Given the powerful advantages of 401(k) plans, your goal should be to invest the maximum allowable amount. The catch to these plans, however, is that you can't withdraw from them until you reach retirement age without paying substantial penalties (there are exceptions; see your plan administrator). The bottom line: Put as much as you can into your 401(k), but don't lock up funds you'll need for more immediate purposes, such as buying a home.
Resources: The Wall Street Journal Guide to Planning Your Financial Future: The Easy-to-Read Guide to Retirement (Fireside Books) offers excellent information on retirement planning. Your firm's human resources department can provide materials on your 401(k) plan.
7. Talk to a tax pro
Vermal uses an accountant to prepare her taxes. In her first year at Proskauer, she asked colleagues for the name of a good one, then she called him two weeks before April 15.
Vermal is smart to use a tax professional, says Manhattan-based certified public accountant Joseph Calvo, whose clients include lawyers young and old. A sharp-penciled CPA can save you time and money.
A tax preparer's main goal is to help you find deductions. For instance? Deducting state and city taxes alone could save you thousands. Meals out may be deductible as business expenses. If you work at home, that can lead to still more deductions. Calvo has some advice about law firm bonuses too: "Defer them into the next calendar year. Tax rates will be falling every year for the next five." But don't wait until two weeks before tax time to contact a CPA, says Calvo. Arrange to meet with an accountant right away, and ask what you can do now to save money next April.
Resources: Word of mouth is as good a way as any to find a CPA. Ask a friend, a colleague, or a banker. If you prefer to prepare your own taxes, Quicken.com offers helpful tax-preparation software.
8. Earn more
Vermal doesn't really think of her career in terms of maximizing her earnings. "At a law firm, you basically know what you're going to earn every year until you're up for partner." Even if she wanted to make a lateral move (she doesn't), she says comparable firms "pay pretty much the same." Overall, she says, she knows she makes a good living, and she anticipates earning enough in the future to afford the life she wants.
No one says you should be greedy, but that doesn't mean you can't think about ways to up your income, says Stephen Pollan, a partner at New York's Warshaw Burstein Cohen Schlesinger & Kuh and the author of Die Broke: A Radical Four-Part Financial Plan (Harper Business).
Always be looking to get a raise or a promotion, says Pollan. Do the math: With just 5 percent compounded interest, a $10,000 salary hike this year will be worth $28,000 two decades later.
For sure, earning more can be difficult for lawyers because of lockstep pay systems. But it's not impossible. Make your resumé available to headhunters, and tell them you are looking for a raise. There may well be a firm willing to pay it. If you don't want to change firms, identify and improve the skills that can lead you to a partner's paychecks down the line. Rack up the billable hours. Please the client. Explore how to develop new clients. Consider, too, ways to make money outside of the office. Be a career consultant to law students. Write a novel about associate life in a law office. Lecture on your area of expertise.

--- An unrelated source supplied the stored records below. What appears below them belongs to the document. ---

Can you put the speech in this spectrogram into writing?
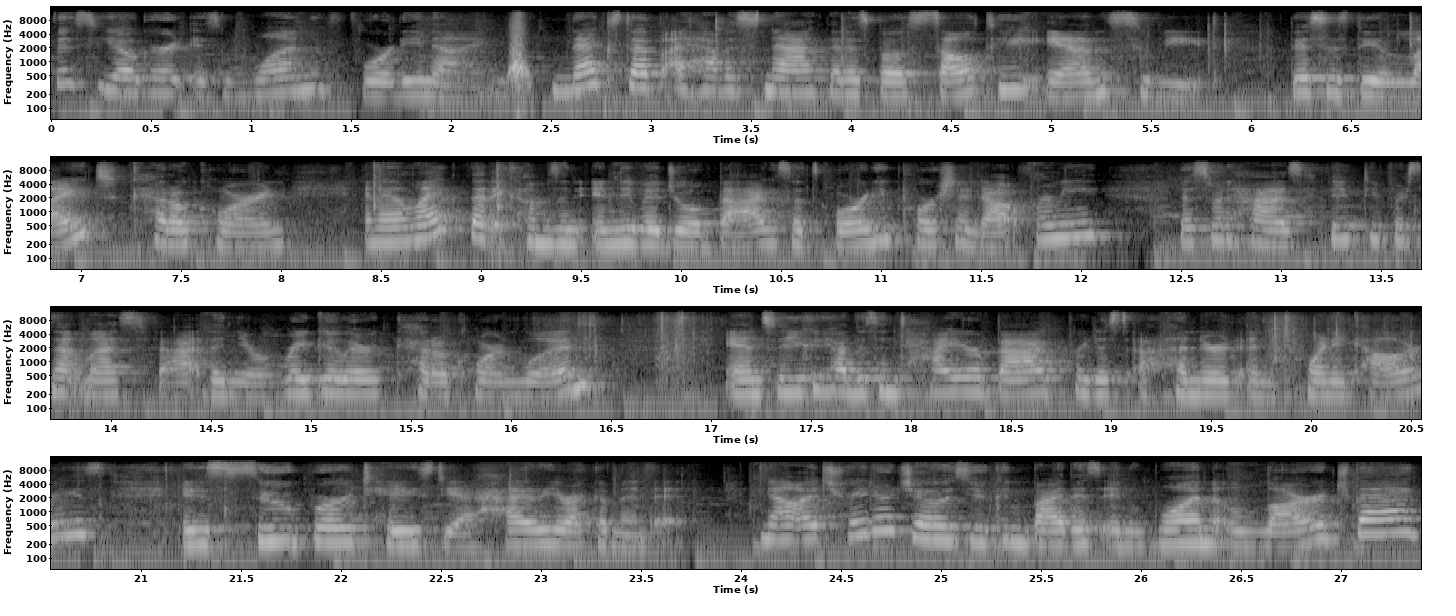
This yogurt is $1.49. Next up, I have a snack that is both salty and sweet. This is the light kettle corn, and I like that it comes in individual bags, so it's already portioned out for me. This one has 50% less fat than your regular kettle corn would. And so you could have this entire bag for just 120 calories. It is super tasty. I highly recommend it. Now at Trader Joe's, you can buy this in one large bag,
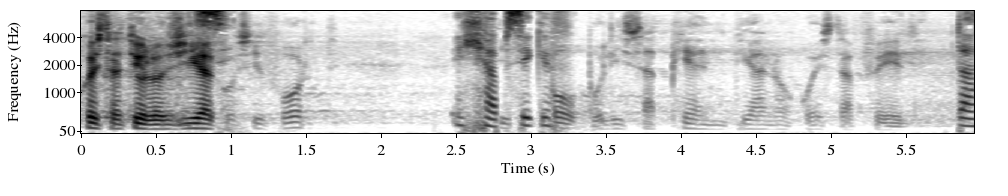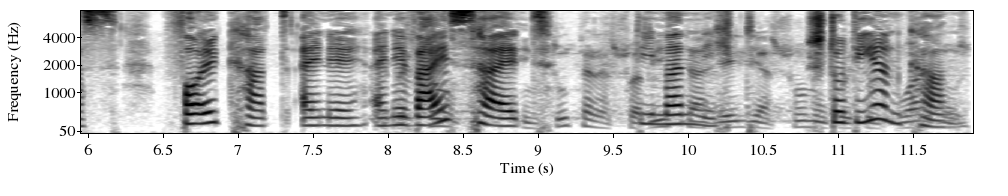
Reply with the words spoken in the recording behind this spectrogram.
questa teologia così forte? Ich habe sie Das Volk hat eine, eine Weisheit, die man nicht studieren kann.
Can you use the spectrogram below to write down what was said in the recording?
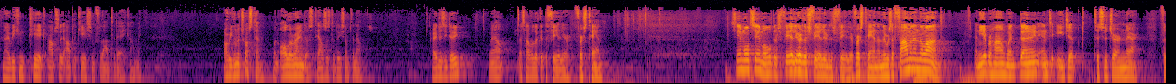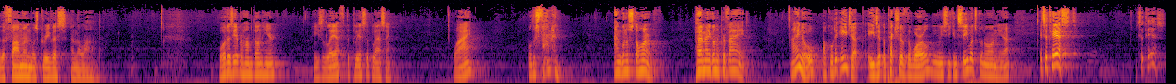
Now, we can take absolute application for that today, can't we? Are we going to trust Him when all around us tells us to do something else? How does He do? Well, let's have a look at the failure. Verse 10. Same old, same old. There's failure, there's failure, there's failure. Verse 10 And there was a famine in the land, and Abraham went down into Egypt to sojourn there, for the famine was grievous in the land. What has Abraham done here? He's left the place of blessing. Why? Well, there's famine. I'm going to starve. How am I going to provide? I know. I'll go to Egypt. Egypt, a picture of the world. You know, so you can see what's going on here. It's a test. It's a test.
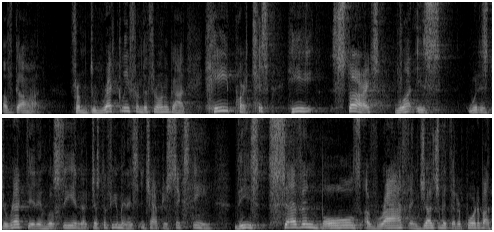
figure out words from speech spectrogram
of God. From directly from the throne of God. He partic- he starts what is what is directed, and we'll see in just a few minutes in chapter 16, these seven bowls of wrath and judgment that are poured upon.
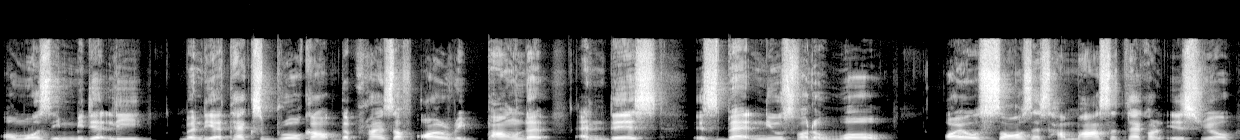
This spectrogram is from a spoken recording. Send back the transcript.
Almost immediately, when the attacks broke out, the price of oil rebounded, and this is bad news for the world. Oil soars as Hamas attack on Israel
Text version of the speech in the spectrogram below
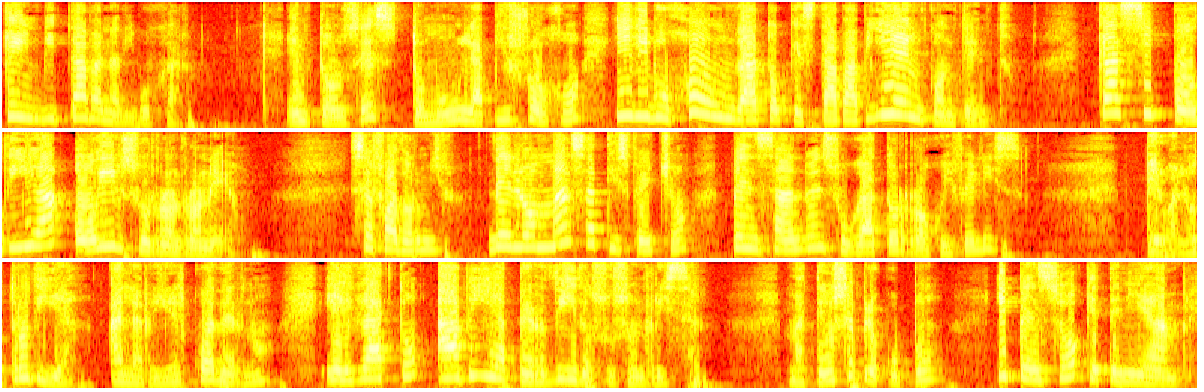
que invitaban a dibujar. Entonces tomó un lápiz rojo y dibujó un gato que estaba bien contento. Casi podía oír su ronroneo. Se fue a dormir, de lo más satisfecho, pensando en su gato rojo y feliz. Pero al otro día, al abrir el cuaderno, el gato había perdido su sonrisa. Mateo se preocupó y pensó que tenía hambre.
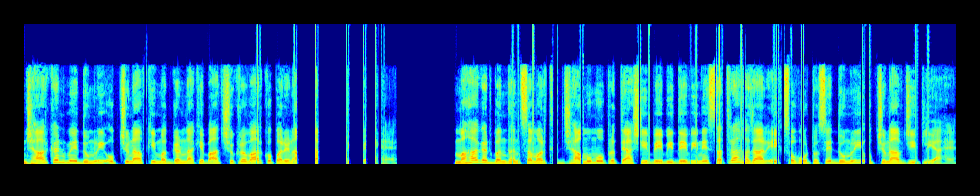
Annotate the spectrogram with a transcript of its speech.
झारखंड में दुमरी उपचुनाव की मतगणना के बाद शुक्रवार को परिणाम दिए हैं। महागठबंधन समर्थित झामुमो प्रत्याशी बेबी देवी ने 17,100 वोटों से दुमरी उपचुनाव जीत लिया है।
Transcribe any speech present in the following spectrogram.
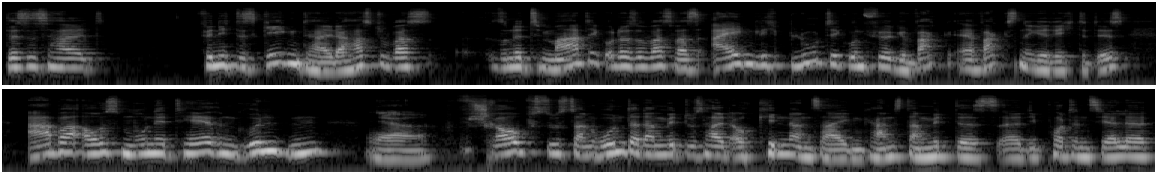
das ist halt, finde ich das Gegenteil. Da hast du was so eine Thematik oder sowas, was eigentlich blutig und für Erwachsene gerichtet ist, aber aus monetären Gründen ja. schraubst du es dann runter, damit du es halt auch Kindern zeigen kannst, damit das äh, die potenzielle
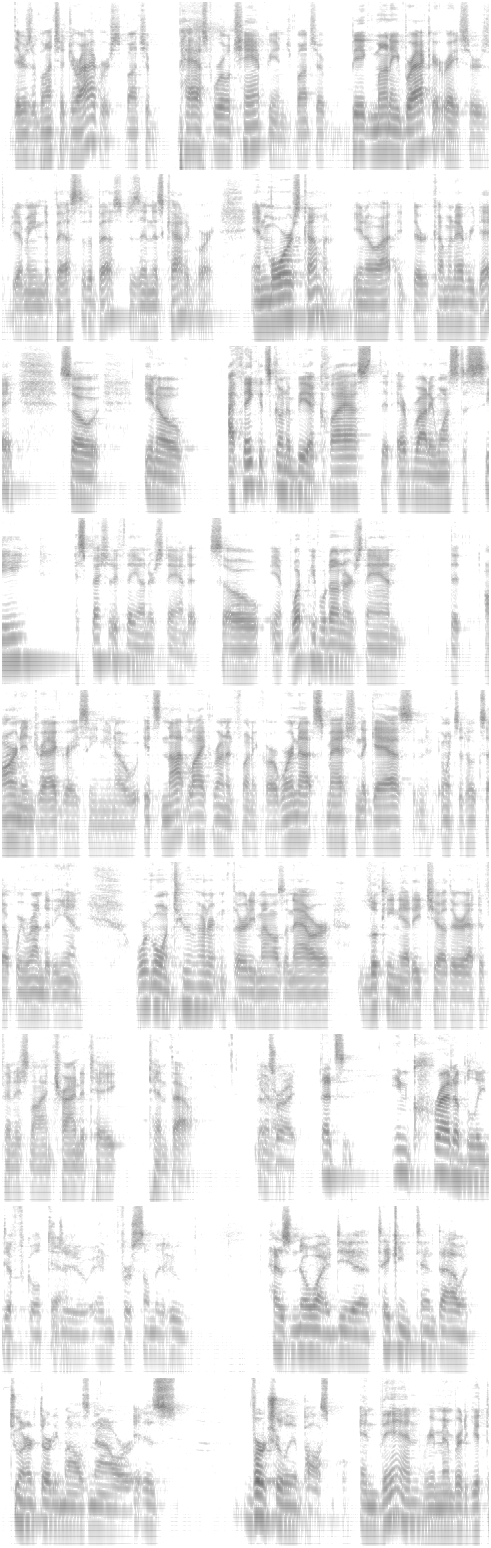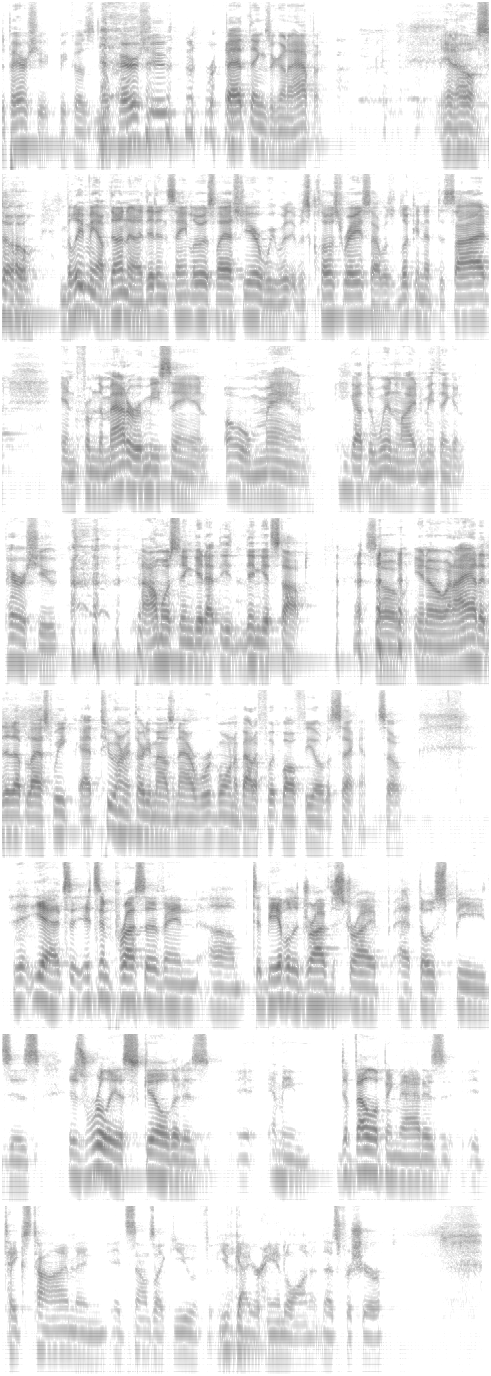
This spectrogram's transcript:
there's a bunch of drivers, a bunch of past world champions, a bunch of big money bracket racers. I mean, the best of the best is in this category, and more is coming. You know, I, they're coming every day. So, you know, I think it's going to be a class that everybody wants to see, especially if they understand it. So, you know, what people don't understand that aren't in drag racing, you know, it's not like running funny car. We're not smashing the gas and once it hooks up, we run to the end. We're going 230 miles an hour, looking at each other at the finish line, trying to take 10th out. you That's know. right. That's incredibly difficult to Yeah. do, and for somebody who has no idea, taking tenth out at 230 miles an hour is virtually impossible. And then remember to get the parachute because no parachute, bad things are going to happen. You know, so believe me, I've done it. I did it in St. Louis last year. We w- it was close race. I was looking at the side, and from the matter of me saying, "Oh man, he got the wind light," and me thinking, "Parachute," I almost didn't get at, didn't get stopped. So you know, and I added it up last week at 230 miles an hour. We're going about a football field a second. So Yeah, it's it's impressive, and um, to be able to drive the stripe at those speeds is is really a skill that is. I mean, developing that is it takes time, and it sounds like you've you've got your handle on it. That's for sure.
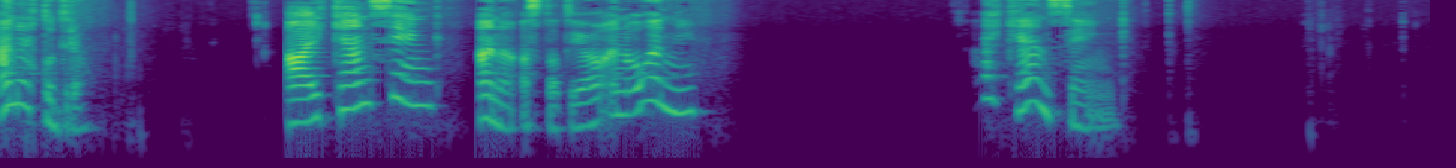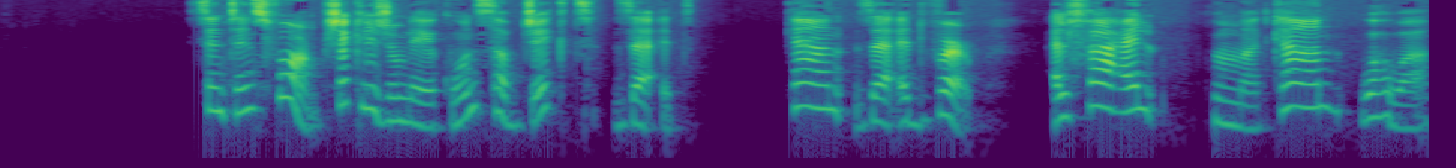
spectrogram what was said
عن القدرة. I can sing. أنا أستطيع أن أغني. I can sing. Sentence form. شكل الجملة يكون subject زائد. كان زائد verb. الفاعل ثم كان وهو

Ultimately, money is a reflection of your talents, skills, and ambition. Develop new talents. Learn new skills. Be ambitious. And if you make more money, remember who taught you everything you know.